In addition to numerous pathogens, both mycotoxins and endotoxins can profoundly impair the health of pigs and their performance as a result. Among the many well-known mycotoxins, DON (deoxynivalenol), ZEA (zearalenone) and T2/HT2 toxins are the most significant for German farms.
Often, exposure to mycotoxins is not explicitly recognised from a clinical point of view, since ingestion in small amounts over a longer period does not generally lead to the development of typical symptoms. The animals tend to exhibit a more general illness including inferior performance and variances in growth among the group. Various mycotoxins have an intensified effect, such that a significant performance impairment can be observed on farms even when the levels are minimal.

Feed analyses – An important component

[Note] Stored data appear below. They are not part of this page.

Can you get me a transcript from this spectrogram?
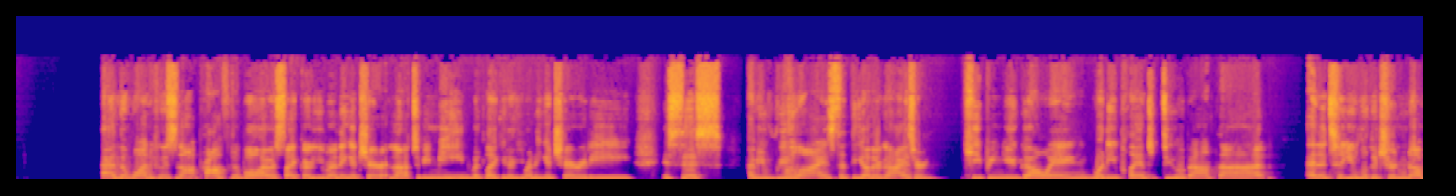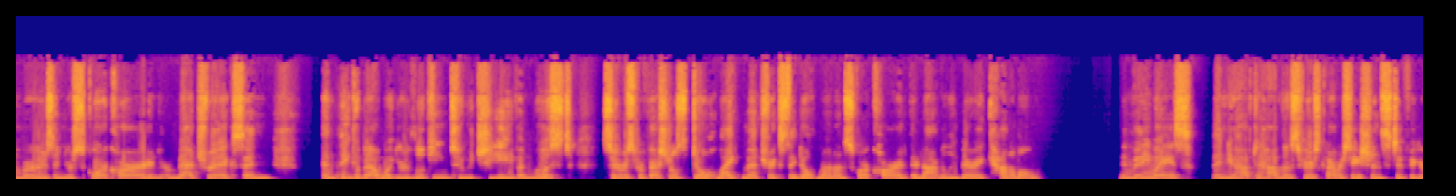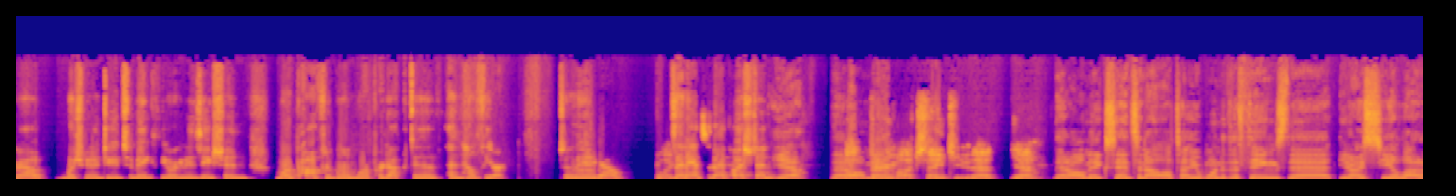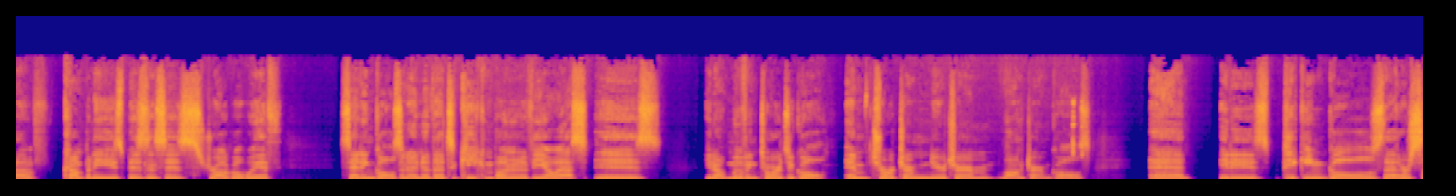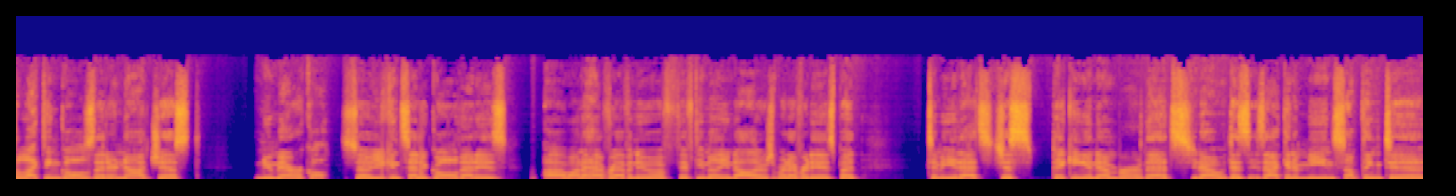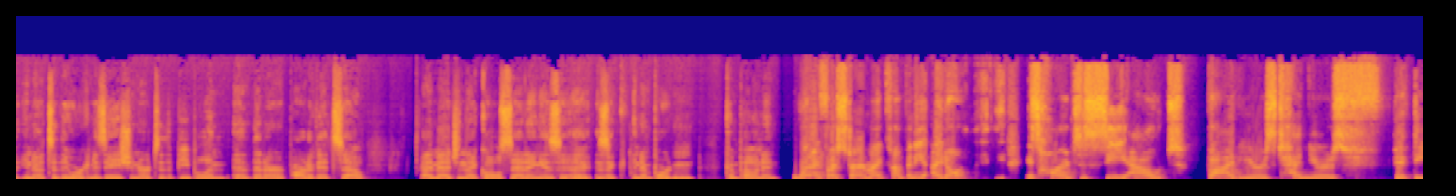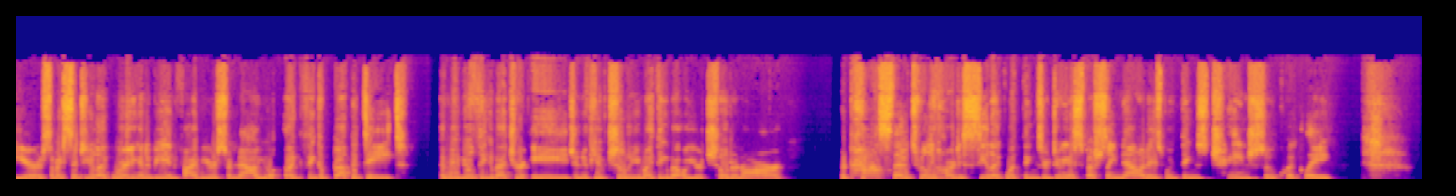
And the one who's not profitable, I was like, are you running a charity? Not to be mean, but like, are you running a charity? Is this, have you realized that the other guys are keeping you going? What do you plan to do about that? And until you look at your numbers and your scorecard and your metrics and and think about what you're looking to achieve. And most service professionals don't like metrics. They don't run on scorecard. They're not really very accountable in many ways then you have to have those fierce conversations to figure out what you're going to do to make the organization more profitable, more productive, and healthier. So there you go. Like Does that answer that question? Yeah. That oh, all very much. Thank you. That yeah. That all makes sense. And I'll, I'll tell you one of the things that you know I see a lot of companies, businesses struggle with setting goals, and I know that's a key component of EOS is you know moving towards a goal and short term, near term, long term goals. And it is picking goals that or selecting goals that are not just numerical. So you can set a goal that is, I want to have revenue of $50 million or whatever it is. But to me, that's just picking a number that's, you know, does, is that going to mean something to, you know, to the organization or to the people in, uh, that are part of it? So I imagine that goal setting is, a, is a, an important component. When I first started my company, I don't, it's hard to see out five years, 10 years, 50 years. If I said to you, like, where are you going to be in five years from now? You'll like think about the date and maybe you'll think about your age. And if you have children, you might think about where your children are. But past that, it's really hard to see like what things are doing, especially nowadays when things change so quickly.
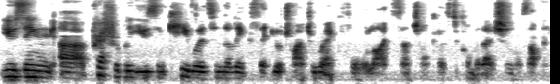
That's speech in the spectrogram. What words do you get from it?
using, uh, preferably using keywords in the links that you're trying to rank for, like Sunshine Coast Accommodation or something,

Since mycotoxins already start to form on the field, targeted analyses can be used to generate a decent estimation of the pressure within various batches of cereal and maize. Due to extreme dryness, mycotoxins can also be proven to occur in dried sugar beet pulp. If the mycotoxin levels in feed materials are known, a good estimation of the overall situation can be made. By formulating feed blends accordingly, pressure from mycotoxins can be reduced.

Endotoxins put strain on animals

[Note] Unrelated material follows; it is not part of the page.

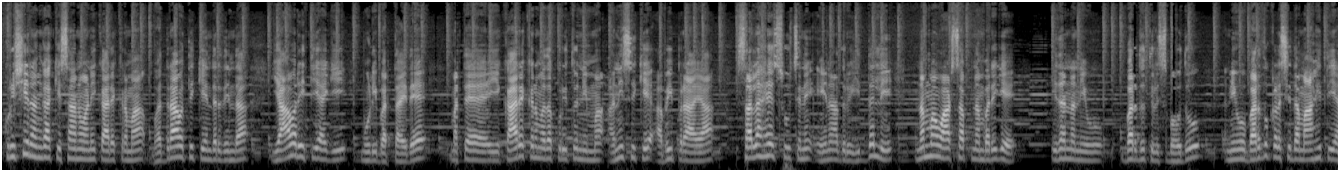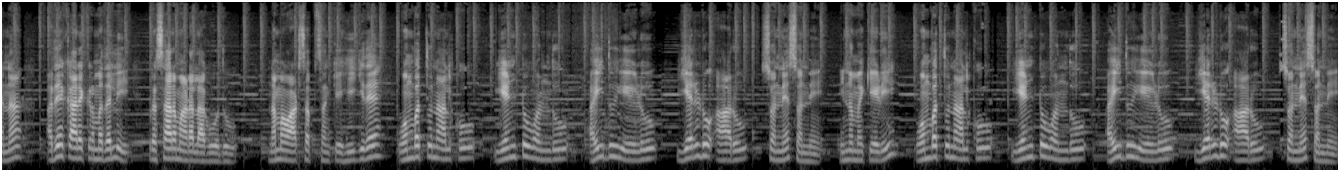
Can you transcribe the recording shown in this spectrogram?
ಕೃಷಿ ರಂಗ ಕಿಸಾನ್ವಾಣಿ ಕಾರ್ಯಕ್ರಮ ಭದ್ರಾವತಿ ಕೇಂದ್ರದಿಂದ ಯಾವ ರೀತಿಯಾಗಿ ಮೂಡಿ ಬರ್ತಾ ಇದೆ ಮತ್ತು ಈ ಕಾರ್ಯಕ್ರಮದ ಕುರಿತು ನಿಮ್ಮ ಅನಿಸಿಕೆ ಅಭಿಪ್ರಾಯ ಸಲಹೆ ಸೂಚನೆ ಏನಾದರೂ ಇದ್ದಲ್ಲಿ ನಮ್ಮ ವಾಟ್ಸಪ್ ನಂಬರಿಗೆ ಇದನ್ನು ನೀವು ಬರೆದು ತಿಳಿಸಬಹುದು. ನೀವು ಬರೆದು ಕಳಿಸಿದ ಮಾಹಿತಿಯನ್ನು ಅದೇ ಕಾರ್ಯಕ್ರಮದಲ್ಲಿ ಪ್ರಸಾರ ಮಾಡಲಾಗುವುದು. ನಮ್ಮ ವಾಟ್ಸಪ್ ಸಂಖ್ಯೆ ಹೀಗಿದೆ. ಒಂಬತ್ತು ನಾಲ್ಕು, ಎಂಟು ಒಂದು, ಐದು ಏಳು, ಎರಡು ಆರು, ಸೊನ್ನೆ ಸೊನ್ನೆ. ಇನ್ನೊಮ್ಮೆ ಕೇಳಿ. ಒಂಬತ್ತು ನಾಲ್ಕು, ಎಂಟು ಒಂದು, ಐದು ಏಳು, ಎರಡು ಆರು, ಸೊನ್ನೆ ಸೊನ್ನೆ.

Whereas mycotoxins find their way into the animal via their feed, endotoxins originate directly within the gut. They are an integral part of the outer cell walls of bacteria and are released when bacteria cells die off. Defective intestinal flora and high levels of strain on the body (e.g. during birth) can lead to increased numbers of bacteria dying off, thus producing more endotoxins. This damages the intestinal mucosa and puts strain on the immune system as well as the entire metabolism of the sow (see Fig. 1).

SCHAUMASAN PREMIUM provides relief for animals

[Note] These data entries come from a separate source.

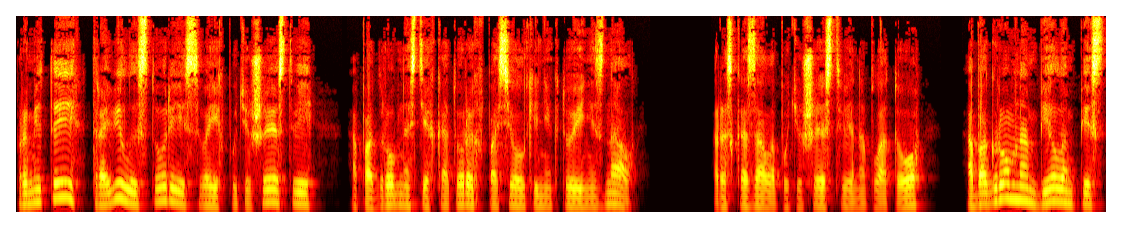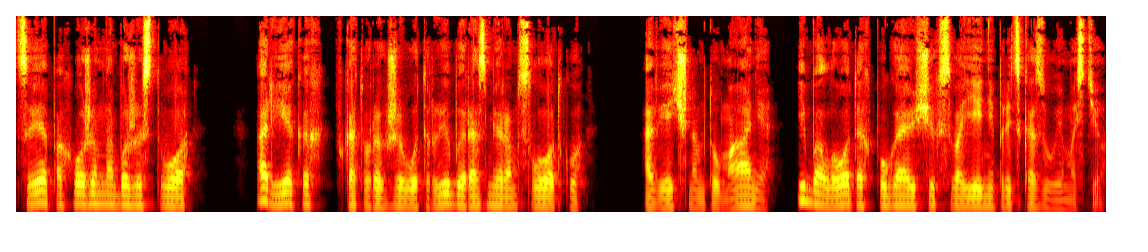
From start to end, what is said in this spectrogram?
Прометей травил истории своих путешествий, о подробностях которых в поселке никто и не знал. Рассказал о путешествии на плато, об огромном белом песце, похожем на божество, о реках, в которых живут рыбы размером с лодку, о вечном тумане и болотах, пугающих своей непредсказуемостью.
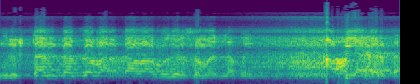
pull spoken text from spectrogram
दृष्टांताचा बारकावा अगोदर समजला पाहिजे आपल्याकरता.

This is where SCHAUMASAN PREMIUM comes in. Synergetic effects are harnessed through the selection of various components to bind mycotoxins. Furthermore, the animal’s metabolism is alleviated through the application of various antioxidants that reduce the number of free radicals (see Fig. 2). This process prevents the intestinal mucosa from being damaged and otherwise supports their restoration.

Effects of toxins on pigs
Fig. 1: Effects of toxins on pigs
Fig. 2: Components of SCHAUMASAN PREMIUM